Even if you’ve spent time in Amsterdam, Colorado, or California, Barcelona’s social clubs are revelatory in that their products compete. Though the edibles selection isn’t as robust as you’ll find in other places, the homegrown flower and concentrates, from blingy Moroccan dry sift to pungent rosin, can’t be beat. Some menus include California imports and no one seemed concerned about the legality of that but there’s really no need to go down that road, because the flower grown in Spain is out of this world.

In 2017, the Catalonian government voted overwhelmingly to regulate cannabis clubs, and it now oversees transportation, packaging, hygienic storage, testing, and distribution of the cannabis that clubs cultivate. Though the industry is legitimizing and even has an agreed-upon code of ethics and set of rules (such as limiting members to receiving three grams per day and 25 grams per week), the responsibility for enforcing cannabis laws falls to police agencies and the courts. This can be inconsistent, and the threat of police raids has forced many clubs to stop growing their own and buy products from the black market (which explains the California connection).

A serious effort to legalize is under way throughout Spain, but until that happens, social clubs operate in a legal vacuum which is a shame. A study by Autonomous University of Barcelona
found that the cannabis industry could put €3.3 billion in taxes and Social Security into Spain’s coffers, and lord knows the country could use it. With spectacular seed banks and legendary growers, psychedelic architecture and palm trees, the Mediterranean Sea and nightlife that never ends, Barcelona is much more than just another Amsterdam. This place is paradise, and the homegrown makes it even more so.

Spaniards celebrate their love for the leaf (Spain is behind only the United States and Iceland in per capita consumption) during Spannabis and the World Cannabis Conference, which brings more than 30,000 aficionados from Europe and around the world to Barcelona during the second weekend of every March for an expo that rivals Northern California’s famed Emerald Cup as the world’s largest.

Reflecting Spaniards’ preference for smoking flower over vaping and edibles, the show is a deep dive into the serious genetics that have landed in the country as well as the tools and inputs necessary to grow them. It’s a plant lover’s paradise and if you’re into CBD, even better. CBD is being heavily marketed as a wellness product and tobacco substitute throughout Europe, and Spaniards’ appetite for CBD and hemp products has soared.

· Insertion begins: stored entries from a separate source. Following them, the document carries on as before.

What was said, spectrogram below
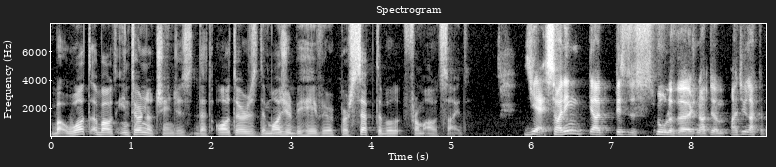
But what about internal changes that alters the module behavior perceptible from outside? Yes, so I think uh, this is a smaller version. I do, I do like a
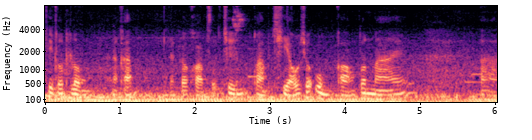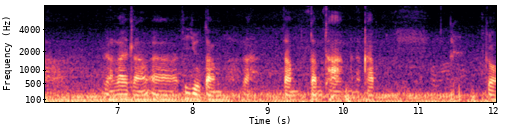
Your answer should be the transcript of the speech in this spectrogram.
ที่ลดลงนะครับ แล้วก็ความสดชื่นความเขียวชอุ่มของต้นไม้อ่าอย่างไรแล้วอ่าที่อยู่ตามนะตามตามทางนะครับ ก็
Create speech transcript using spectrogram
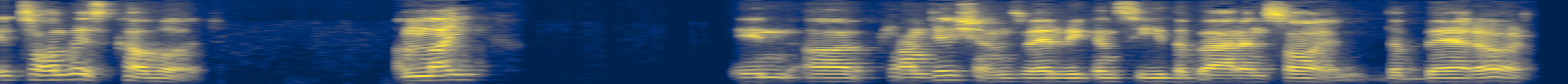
it's always covered. Unlike in our plantations where we can see the barren soil, the bare earth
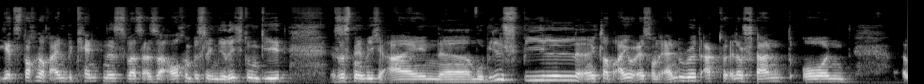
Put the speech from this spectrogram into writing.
jetzt doch noch ein Bekenntnis, was also auch ein bisschen in die Richtung geht. Es ist nämlich ein äh, Mobilspiel, äh, ich glaube iOS und Android aktueller Stand und äh,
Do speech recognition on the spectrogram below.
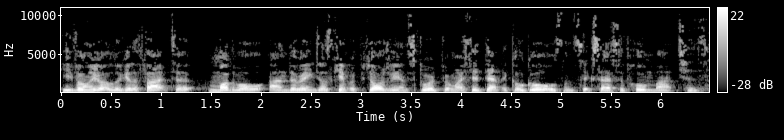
You've only got to look at the fact that Motherwell and the Rangers came to Pittodrie and scored pretty much identical goals in successive home matches.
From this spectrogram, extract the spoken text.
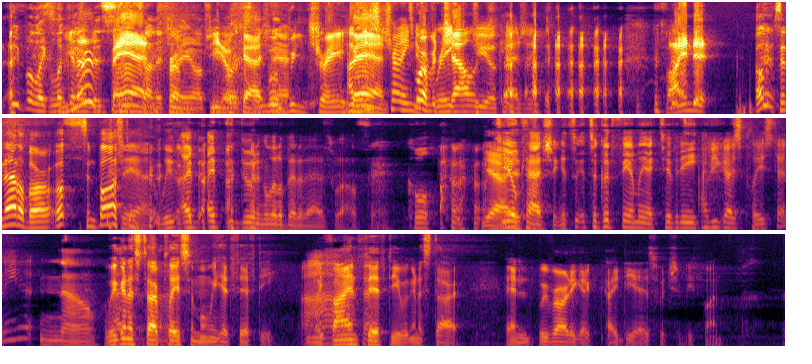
People like looking You're at the seats banned on the from train. while people are geocaching. Moving train. I'm Banned. just trying It's more to of a break challenge. geocaching. find it. Oh, it's in Attleboro. Oh, it's in Boston. Yeah, we, I, I've been doing a little bit of that as well. So cool. Yeah, it's- Geocaching. It's it's a good family activity. have you guys placed any yet? No, We're going to start placing when we hit 50. When we Ah, find okay. 50, we're going to start. And we've already got ideas, which should be fun.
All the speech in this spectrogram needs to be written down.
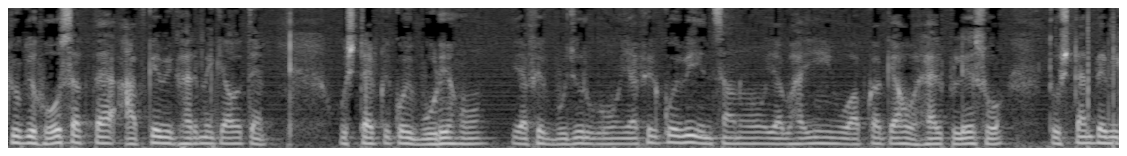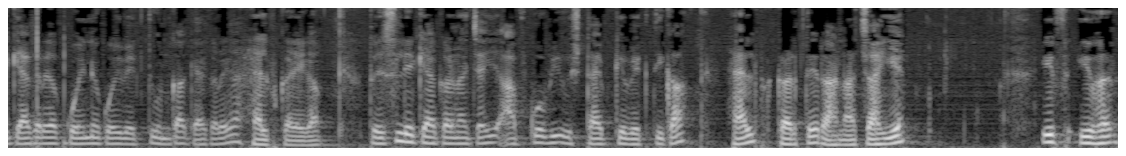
क्योंकि हो सकता है आपके भी घर में क्या होते हैं उस टाइप के कोई बूढ़े हों या फिर बुज़ुर्ग हों या फिर कोई भी इंसान हो या भाई ही हो आपका क्या हो हेल्पलेस हो तो उस टाइम पे भी क्या करेगा, कोई ना कोई व्यक्ति उनका क्या करेगा हेल्प करेगा। तो इसलिए क्या करना चाहिए, आपको भी उस टाइप के व्यक्ति का हेल्प करते रहना चाहिए। If ever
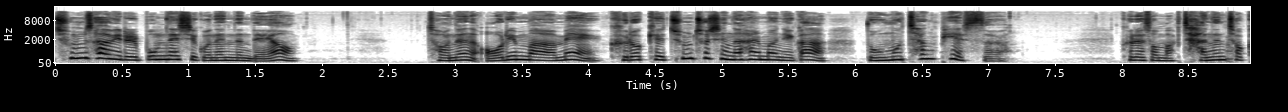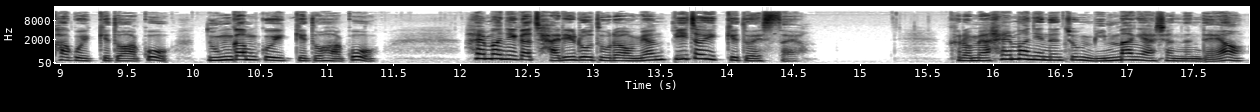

When you’re in Barcelona, make sure to visit the Hash Marihuana & Hemp Museum, a fascinating collection chronicling cannabis’s rich history as well as its promising future.

Located in a stunning 15th-century building in central Barcelona, the museum features a permanent exhibition that shows how the plant has been and continues to be used for industrial, nutritional, medicinal, sacramental, and recreational purposes and how modern citizens have fought against repressive government measures and prohibition.